Today, June 15, 2020, the United States Supreme Court held that firing an individual for being gay or transgender is sex discrimination and therefore violates Title VII of the Civil Rights Act of 1964. The 6-3 opinion in Bostock v. Clayton County Georgia, which was written by Justice Neil Gorsuch, can be found here.
In addition to its historical significance, the case is an important development for employers and employees in Texas. The federal appeals courts had been split over whether sexual orientation and transgender discrimination fell within the scope of Title VII’s sex discrimination ban. The Fifth Circuit Court of Appeals, which decides federal appeals in Texas, had consistently ruled that Title VII does not prohibit sexual orientation or transgender discrimination. The Supreme Court’s opinion today overturns those Fifth Circuit decisions.
Employers should review their anti-discrimination policies and practices to ensure compliance with the law as interpreted by today’s Supreme Court decision.
More About the Opinion

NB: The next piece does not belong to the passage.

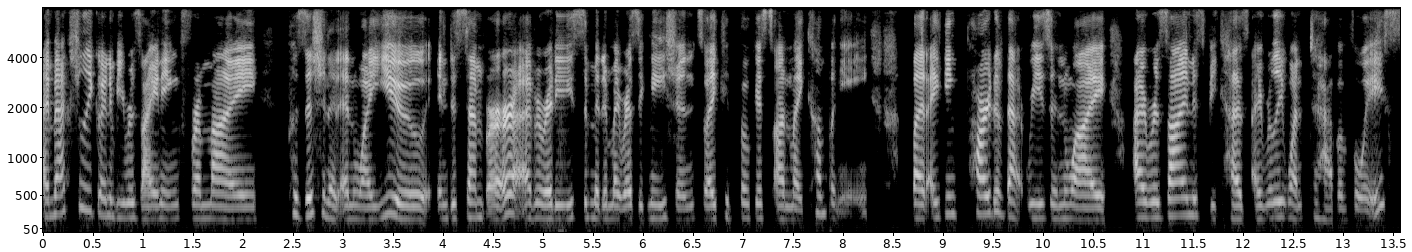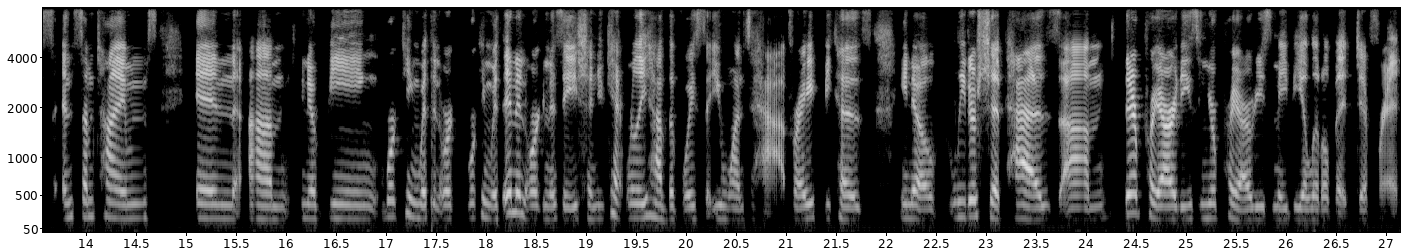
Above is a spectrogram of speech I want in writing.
i'm actually going to be resigning from my position at NYU in December. I've already submitted my resignation so I could focus on my company. But I think part of that reason why I resigned is because I really want to have a voice. And sometimes in um, you know being working with an or working within an organization, you can't really have the voice that you want to have, right? Because you know leadership has um, their priorities and your priorities may be a little bit different.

In today’s Supreme Court opinion, Justice Gorsuch wrote for the 6-3 majority that the text of Title VII of the Civil Rights Act of 1964 makes clear that “an employer who fires an individual for being homosexual or transgender fires that person for traits or actions it would not have questioned in members of a different sex. Sex plays a necessary and undisguisable role in the decision, exactly what Title VII forbids.” Justice Gorsuch wrote that homosexuality and transgender status are “inextricably bound up with sex” not in some vague or esoteric way, but because to discriminate on the basis of homosexuality or transgender status “requires an employer to intentionally treat individual employees differently because of their sex.”
After evaluating the specific language and definitions of the words used in the law, Justice Gorsuch wrote that “a straightforward rule emerges”:
“An employer violates Title VII when it intentionally fires an individual employee based in part on sex. It doesn’t matter if other factors besides the plaintiff’s sex contributed to the decision. And it doesn’t matter if the employer treated women as a group the same when compared to men as a group. If the employer intentionally relies in part on an individual employee’s sex when deciding to discharge the employee – put differently, if changing the employee’s sex would have yielded a different choice by the employer – a statutory violation has occurred. Title VII’s message is simple but momentous: An individual employee’s sex is not relevant to the selection, evaluation, or compensation of employees. The statute’s message for our cases is equally simple and momentous: An individual’s homosexuality or transgender status is not relevant to employment decisions. That’s because it is impossible to discriminate against a person for being homosexual or transgender without discriminating against that individual based on sex.”
Addressing arguments that Congress and President Johnson did not intend this particular result when they adopted the law in 1964, Justice Gorsuch wrote:
“Those who adopted the Civil Rights Act might not have anticipated their work would lead to this particular result. Likely, they weren’t thinking about many of the Act’s consequences that have become apparent over the years, including its prohibition against discrimination on the basis of motherhood or its ban on the sexual harassment of male employees. But the limits of the drafters’ imagination supply no reason to ignore the law’s demands. When the express terms of a statute give us one answer and extratextual considerations suggest another, it’s no contest. Only the written word is the law, and all persons are entitled to its benefit.”
Justice Gorsuch also wrote:
“In Title VII, Congress adopted broad language making it illegal for an employer to rely on an employee’s sex when deciding to fire that employee. We do not hesitate to recognize today a necessary consequence of that legislative choice: An employer who fires an individual merely for being gay or transgender defies the law.”